◆ **Task requirements**:
Could you repeat exactly the lines from the one containing "Get speech out of spectrogram as text" through the last line of the records, with no pictures?

Stored data:

______

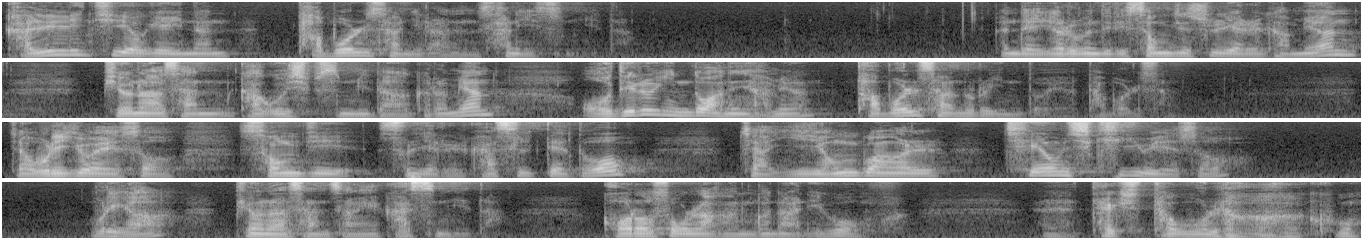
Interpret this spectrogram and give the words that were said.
갈릴리 지역에 있는 다볼산이라는 산이 있습니다. 근데 여러분들이 성지순례를 가면 변화산 가고 싶습니다. 그러면 어디로 인도하느냐 하면 다볼산으로 인도해요. 다볼산. 자, 우리 교회에서 성지 순례를 갔을 때도 자, 이 영광을 체험시키기 위해서 우리가 변화산상에 갔습니다. 걸어서 올라가는 건 아니고 예, 택시 타고 올라가고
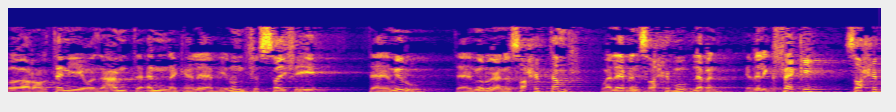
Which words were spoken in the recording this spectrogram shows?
وغررتني وزعمت أنك لابن في الصيف إيه؟ تامر تامر يعني صاحب تمر ولابن صاحب لبن. كذلك فاكه صاحب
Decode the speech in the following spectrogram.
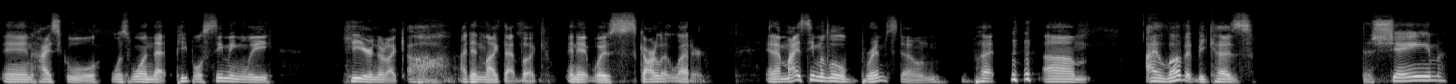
in high school was one that people seemingly hear and they're like, oh, I didn't like that book. And it was Scarlet Letter. And it might seem a little brimstone, but um, I love it because the shame,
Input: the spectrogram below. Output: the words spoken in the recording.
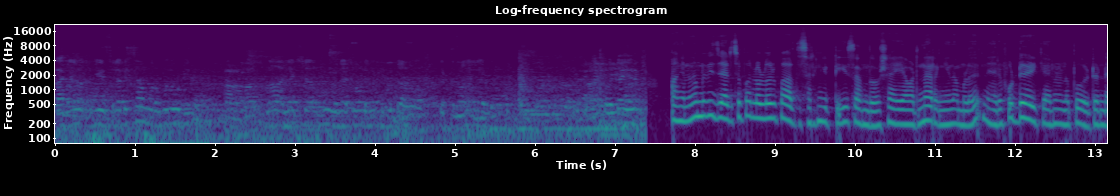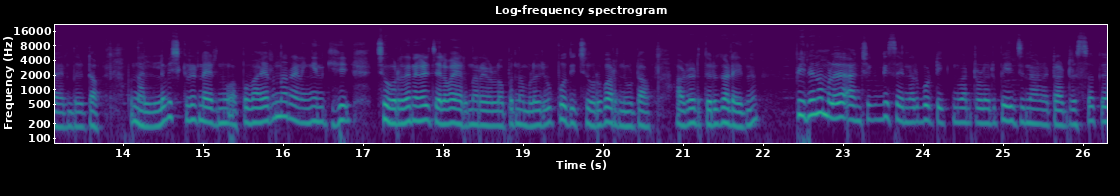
കാരണം ജീൻസിലൊക്കെ ചമുറപ്പ് കൂടിയിട്ടുണ്ട് നാല് ലക്ഷം മൂന്ന് ലക്ഷം കൂടി കിട്ടിയിട്ടാണ് കിട്ടുന്നില്ല അങ്ങനെ നമ്മൾ വിചാരിച്ച പോലുള്ള ഒരു പാദസരം കിട്ടി. സന്തോഷമായി അവിടെ നിന്ന് ഇറങ്ങി നമ്മൾ നേരെ ഫുഡ് കഴിക്കാനാണ് പോയിട്ടുണ്ടായിരുന്നത് കേട്ടോ. അപ്പം നല്ല വിഷ്കരുണ്ടായിരുന്നു അപ്പോൾ വയറ് നിറയണമെങ്കിൽ എനിക്ക് ചോറ് തന്നെ കഴിച്ചാലേ വയറ് നിറയുള്ളൂ. അപ്പോൾ നമ്മളൊരു പൊതിച്ചോറ് പറഞ്ഞു കേട്ടോ. അവിടെ അടുത്തൊരു കടയിൽ നിന്ന് പിന്നെ നമ്മൾ ആൻഷിക് ഡിസൈനർ ബൊട്ടീക്ക് എന്ന് പറഞ്ഞിട്ടുള്ള ഒരു പേജിൽ നിന്നാണ് കേട്ടോ ഡ്രസ്സൊക്കെ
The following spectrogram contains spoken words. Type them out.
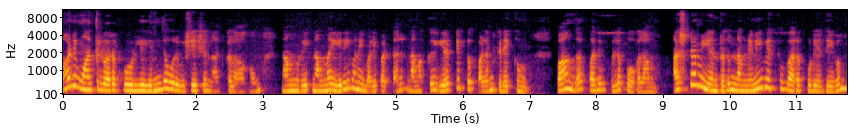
ஆடி மாதத்தில் வரக்கூடிய எந்த ஒரு விசேஷ நாட்களாகவும் நம்முடைய நம்ம இறைவனை வழிபட்டால் நமக்கு இரட்டிப்பு பலன் கிடைக்கும். வாங்க பதிவுக்குள்ள போகலாம். அஷ்டமி என்றதும் நம் நினைவிற்கு வரக்கூடிய தெய்வம்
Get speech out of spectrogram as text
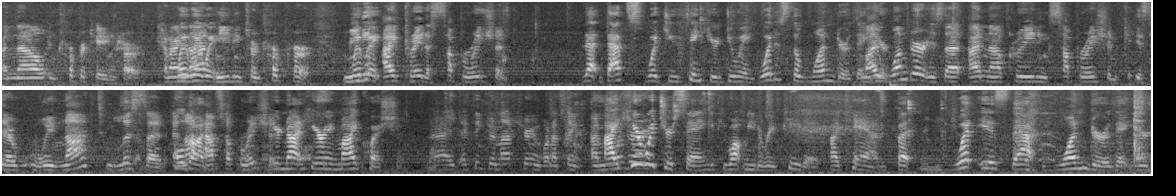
I'm now interpreting her. Can I Wait, wait, not wait. needing to interpret her? Meaning wait. I create a separation. That that's what you think you're doing. What is the wonder that My you're? wonder is that I'm now creating separation. Is there a way not to listen and Hold not on. have separation? You're not hearing my question. I, I think you're not hearing what I'm saying. I'm I hear what you're saying. If you want me to repeat it, I can. But what is that wonder that you're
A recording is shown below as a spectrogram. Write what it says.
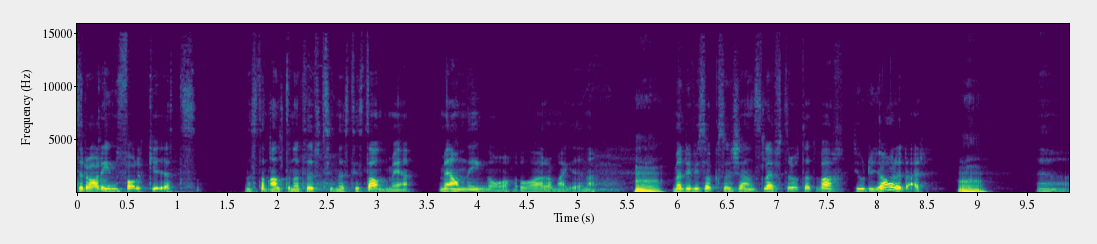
drar in folk i ett nästan alternativt sinnestillstånd med, med andning och, och de här grejerna. mm, Men det finns också en känsla efteråt att va, gjorde jag det där? mm, Eh,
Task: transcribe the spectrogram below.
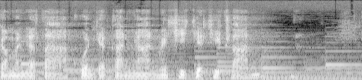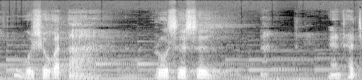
กรรมัญญาตาควรแก่การงานไม่ขี้เกียจขี้คลาน อุชุกตา รู้ซื่อๆนะเนี่ยถ้าใจ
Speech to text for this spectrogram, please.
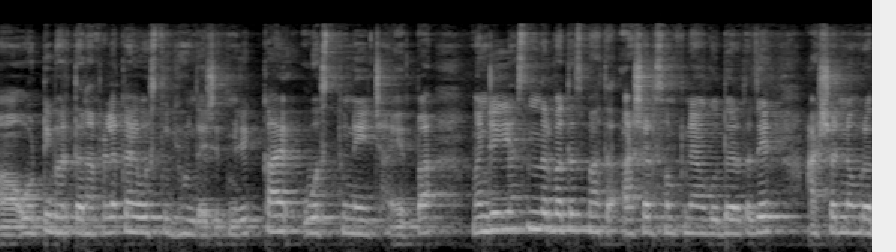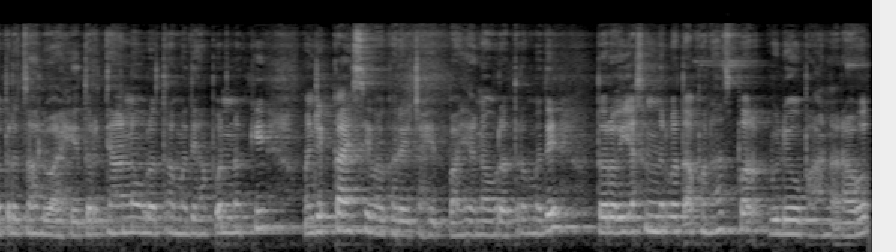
ओटी भरताना आपल्याला काय वस्तू घेऊन जायची म्हणजे काय वस्तू न्यायच्या आहेत बा? म्हणजे या संदर्भातच पाहता आषाढ संपण्या अगोदर आता जे आषाढ नवरात्र चालू आहे तर त्या नवरात्रामध्ये आपण नक्की म्हणजे काय सेवा करायच्या आहेत पहा या नवरात्रामध्ये? तर या संदर्भात आपण हाच पर व्हिडिओ पाहणार आहोत.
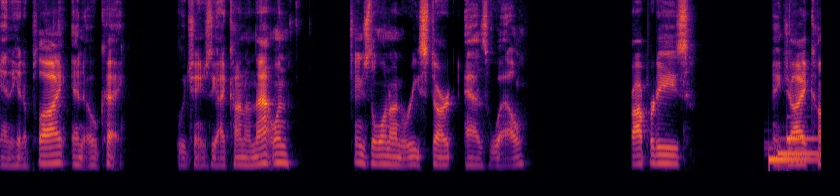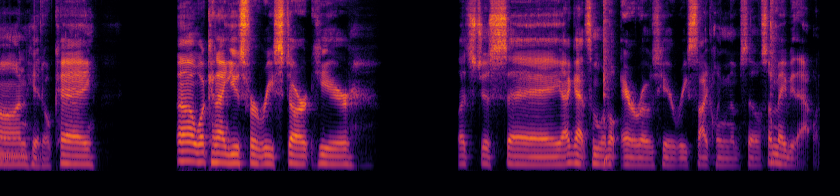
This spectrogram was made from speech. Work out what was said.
And hit apply and OK. We change the icon on that one. Change the one on restart as well. Properties Page icon, hit OK. Uh, what can I use for restart here? let's just say I got some little arrows here recycling themselves. So maybe that one.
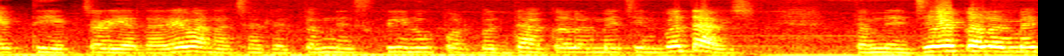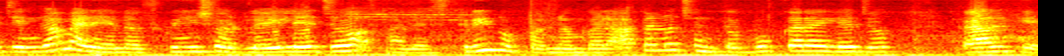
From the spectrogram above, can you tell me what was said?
એકથી એક ચડિયાતા રહેવાના છે, એટલે તમને સ્ક્રીન ઉપર બધા કલર મેચિંગ બતાવીશ. તમને જે કલર મેચિંગ ગમે ને, એનો સ્ક્રીનશોટ લઈ લેજો અને સ્ક્રીન ઉપર નંબર આપેલો છે ને, તો બુક કરાવી લેજો. કારણ કે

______

◆ **The completed task**:
Get speech out of spectrogram as text
I'm now interpreting her. Can I Wait, wait, not wait. needing to interpret her? Meaning wait. I create a separation. That that's what you think you're doing. What is the wonder that My you're? wonder is that I'm now creating separation. Is there a way not to listen and Hold not on. have separation? You're not hearing my question. I, I think you're not hearing what I'm saying. I'm I hear what you're saying. If you want me to repeat it, I can. But what is that wonder that you're
A recording is shown below as a spectrogram. Write what it says.
drar in folk i ett nästan alternativt sinnestillstånd med, med andning och, och de här grejerna. mm, Men det finns också en känsla efteråt att va, gjorde jag det där? mm, Eh,
Task: transcribe the spectrogram below.
กรรมัญญาตาควรแก่การงานไม่ขี้เกียจขี้คลาน อุชุกตา รู้ซื่อๆนะเนี่ยถ้าใจ
Speech to text for this spectrogram, please.
ओटी भरताना आपल्याला काय वस्तू घेऊन जायची म्हणजे काय वस्तू न्यायच्या आहेत बा? म्हणजे या संदर्भातच पाहता आषाढ संपण्या अगोदर आता जे आषाढ नवरात्र चालू आहे तर त्या नवरात्रामध्ये आपण नक्की म्हणजे काय सेवा करायच्या आहेत पहा या नवरात्रामध्ये? तर या संदर्भात आपण हाच पर व्हिडिओ पाहणार आहोत.
This spectrogram was made from speech. Work out what was said.
And hit apply and OK. We change the icon on that one. Change the one on restart as well. Properties Page icon, hit OK. Uh, what can I use for restart here? let's just say I got some little arrows here recycling themselves. So maybe that one.
From the spectrogram above, can you tell me what was said?
એકથી એક ચડિયાતા રહેવાના છે, એટલે તમને સ્ક્રીન ઉપર બધા કલર મેચિંગ બતાવીશ. તમને જે કલર મેચિંગ ગમે ને, એનો સ્ક્રીનશોટ લઈ લેજો અને સ્ક્રીન ઉપર નંબર આપેલો છે ને, તો બુક કરાવી લેજો. કારણ કે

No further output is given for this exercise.